Work request: Your answer must be the exact lines of the listing below that run from the line with "Please work out" to the line with "I'm looking for", ends included, and no pictures.

Material to process:
*** Block opens ***
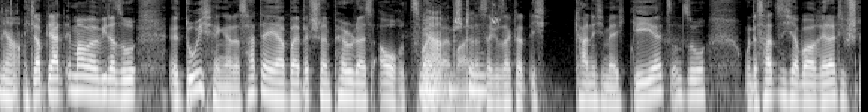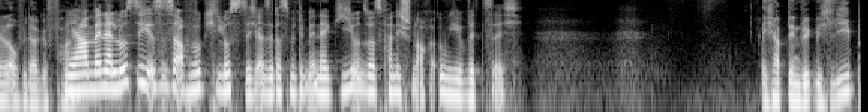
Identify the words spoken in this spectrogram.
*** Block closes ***
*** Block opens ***
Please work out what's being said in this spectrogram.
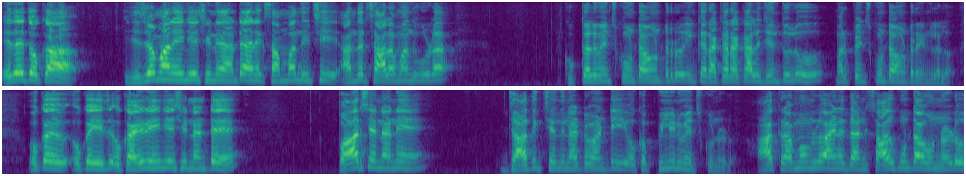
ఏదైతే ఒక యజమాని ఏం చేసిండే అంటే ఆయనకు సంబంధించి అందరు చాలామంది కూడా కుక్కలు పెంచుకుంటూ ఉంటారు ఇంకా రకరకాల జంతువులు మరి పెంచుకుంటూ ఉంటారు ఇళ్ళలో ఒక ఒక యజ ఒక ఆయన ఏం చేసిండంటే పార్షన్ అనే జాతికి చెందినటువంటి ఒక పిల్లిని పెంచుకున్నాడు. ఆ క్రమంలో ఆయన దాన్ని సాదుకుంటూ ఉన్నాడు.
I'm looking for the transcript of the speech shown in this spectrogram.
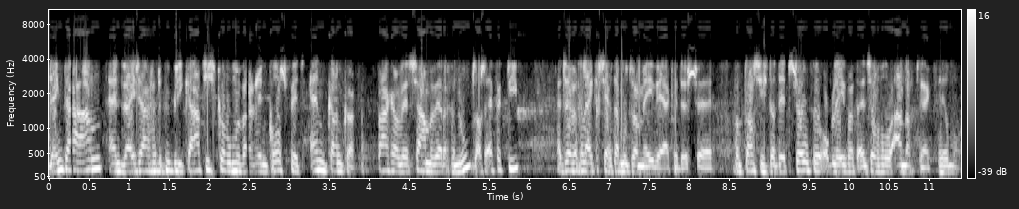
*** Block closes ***
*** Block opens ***
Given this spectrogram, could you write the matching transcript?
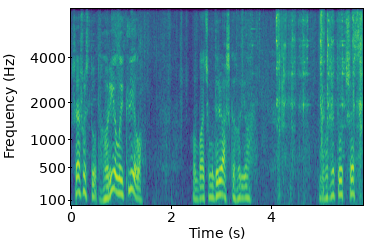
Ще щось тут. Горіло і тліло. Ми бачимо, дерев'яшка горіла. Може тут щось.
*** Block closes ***
Result for this exercise:
Please work out what's being said in this spectrogram.
ఏదైతే ఒక యజమాని ఏం చేసిండే అంటే ఆయనకు సంబంధించి అందరు చాలామంది కూడా కుక్కలు పెంచుకుంటూ ఉంటారు ఇంకా రకరకాల జంతువులు మరి పెంచుకుంటూ ఉంటారు ఇళ్ళలో ఒక ఒక యజ ఒక ఆయన ఏం చేసిండంటే పార్షన్ అనే జాతికి చెందినటువంటి ఒక పిల్లిని పెంచుకున్నాడు. ఆ క్రమంలో ఆయన దాన్ని సాదుకుంటూ ఉన్నాడు.
I'm looking for the transcript of the speech shown in this spectrogram.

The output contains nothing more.